Q&As

What are the employment law implications of recruiting an individual as an employee, rather than engaging a consultant?

read titleRead full title
Published on LexisPSL on 24/10/2018

The following Employment Q&A provides comprehensive and up to date legal information covering:

  • What are the employment law implications of recruiting an individual as an employee, rather than engaging a consultant?

What are the employment law implications of recruiting an individual as an employee, rather than engaging a consultant?

This response considers employee status from an employment law perspective, rather than from a tax or commercial perspective.

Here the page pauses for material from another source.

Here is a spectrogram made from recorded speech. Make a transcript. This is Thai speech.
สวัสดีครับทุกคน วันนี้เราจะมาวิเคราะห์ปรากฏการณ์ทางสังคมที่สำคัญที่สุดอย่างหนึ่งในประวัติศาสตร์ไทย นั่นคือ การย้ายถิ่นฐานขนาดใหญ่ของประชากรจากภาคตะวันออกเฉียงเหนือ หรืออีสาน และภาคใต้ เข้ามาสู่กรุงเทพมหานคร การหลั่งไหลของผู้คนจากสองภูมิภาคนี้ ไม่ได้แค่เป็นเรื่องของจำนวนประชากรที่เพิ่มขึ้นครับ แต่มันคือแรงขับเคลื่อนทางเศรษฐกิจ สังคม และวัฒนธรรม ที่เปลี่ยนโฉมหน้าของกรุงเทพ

When an employer wishes to engage or employ an individual, it is important for the employer to determine at an early stage what status it considers that individual should have, whether of an employee, an employee shareholder, a worker, an agency worker, an intern, a volunteer or as a genuinely self-employed person. This is important because:

  1. the rights which attach to each of them are different, and

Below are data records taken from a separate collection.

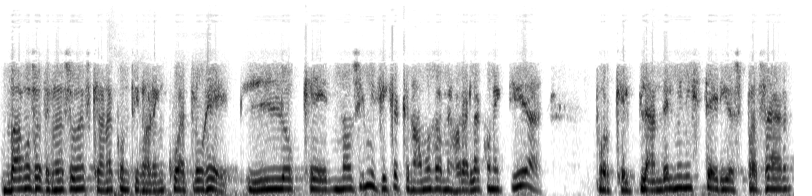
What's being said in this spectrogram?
vamos a tener unas zonas que van a continuar en 4G, lo que no significa que no vamos a mejorar la conectividad, porque el plan del ministerio es pasar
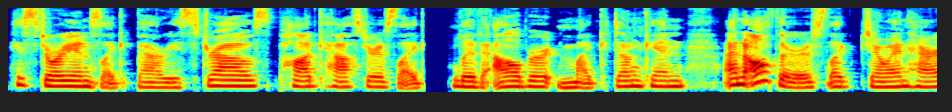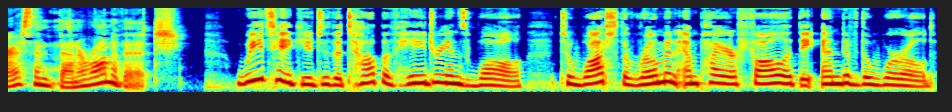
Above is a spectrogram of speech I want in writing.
historians like Barry Strauss, podcasters like Liv Albert, Mike Duncan, and authors like Joanne Harris and Ben Aaronovitch. We take you to the top of Hadrian's Wall to watch the Roman Empire fall at the end of the world.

  2. it will also be relevant to the individual’s treatment for tax purposes

It should be remembered that, whatever status is chosen, the courts and tribunals will look to the reality of the arrangement, in preference to what the contract states, in order to determine the status of an individual.

A consultant who is genuinely self-employed will not have the status of employee or worker and, depending on the circumstances, may not be willing or available to become an employee. However, consultancy arrangements will sometimes create an employee or worker relationship unintentionally.

For further information, see: Status and worker

Popular documents